Short Sellers Have Been the Villain for 400 Years


Date: Wednesday, September 24, 2008
Author: Daniel Trotta, Reuters

 NEW YORK (Reuters)—In 1609, a merchant contracted to sell shares in the Dutch East India Company in the future, sending the company's share price into a plunge. A year later, the authorities imposed the world's first ban on short selling.

If that sounds familiar, it has some parallels to today's market, where regulators around the world have introduced curbs or outright bans on short selling to protect companies from people who bet that the share price will go down.

Short sellers, or "shorts," have been blamed for almost every financial crisis in the 400 years since the Dutch episode. Shorts came under fire after the U.S. stock market crash of 1929, and U.S. President Herbert Hoover condemned short selling in 1932. More recently, shorts were blamed for the U.S. stock market crash of October 1987 and, in 1997, Malaysia charged Credit Lyonnais with short selling after the collapse of the country's currency and stock market. The next year, the New York Fed bailed out Long-Term Capital Management to avoid wider market impact from the hedge fund's short positions.

"We've been the natural scapegoats for decades," said David Tice, manager of the Prudent Bear Fund and an influential short seller.

Even in good times, short sellers are disdained for betting against the continuing party. But the short sellers say they are only raising flags that stocks are overvalued.

"We are the ones that warned about credit excesses and how much danger there was and tried to warn regulators and institutional investors," Mr. Tice said.

Short sellers borrow shares from a broker and sell them in the market in anticipation that the price will fall. They then buy the shares back at the lower price, returning them to the broker, and profiting on the price decline.

The tactic can be used as a hedge against traditional investing or an aggressive play against a stock perceived to be overpriced, known as speculative short selling. In either case, the perception is that short sellers benefit from the misfortune of others.

This time around, short sellers say they did not create the housing bubble that led to the crisis hitting investment banks. They just discovered its consequences.
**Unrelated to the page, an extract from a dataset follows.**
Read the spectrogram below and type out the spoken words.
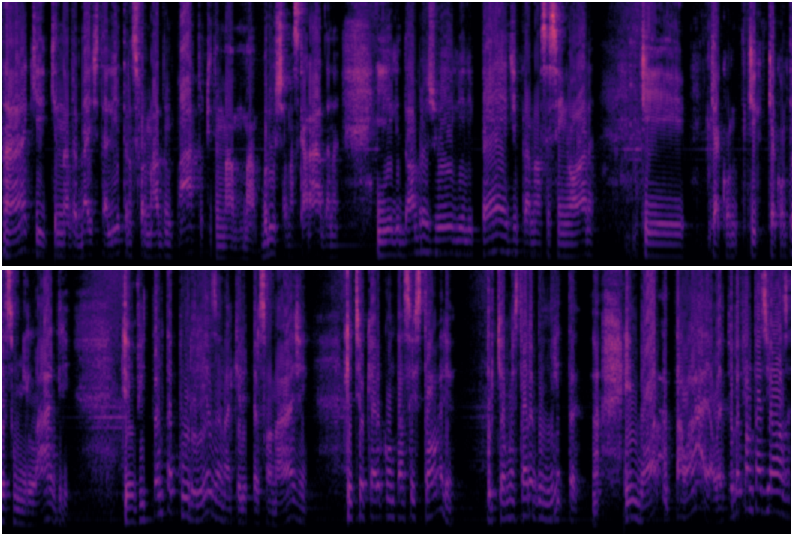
né, que, que na verdade está ali transformado em pato, que tem uma, uma bruxa mascarada, né, e ele dobra o joelho ele pede para Nossa Senhora que, que, que, aconteça um milagre. Eu vi tanta pureza naquele personagem que eu disse: eu quero contar essa história, porque é uma história bonita. Né? Embora tá lá, ela é toda fantasiosa,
"I feel like we are the good guys, but when the media attention is on us and the president and the treasury secretary are talking about it is kind of a lonely vocation," Mr. Tice said.

The U.S. Securities and Exchange Commission (SEC) imposed an emergency ban on short selling on Thursday [Sept. 18]. When U.S. financial stocks fell on Monday [Sept. 22], experts said the shorts may have skirted the restrictions by using put options—the option to sell a stock in the future at an agreed price—or by shorting the entire index and buying the companies it did not expect to fall.

"I don't think it (short-selling) is malicious. It's people acting in their self interest which is what Wall Street does," said Martin Sklar, an attorney representing hedge funds, which typically engage in short selling.

The shorts say it's all about the balance sheet. The financials were overleveraged and overvalued.

"There is no academic evidence that short sellers by themselves brought a company down without other underlying reasons," said Paul Asquith, a professor of finance at MIT's Sloan School who specializes in the study of short selling. "Lehman was having problems and the shorts were there. But once Lehman started looking for a buyer, what happened? Nobody wanted to buy Lehman when they started looking at their books very closely. That tells you the shorts were right."

By Daniel Trotta

Daniel.Trotta@ThomsonReuters.com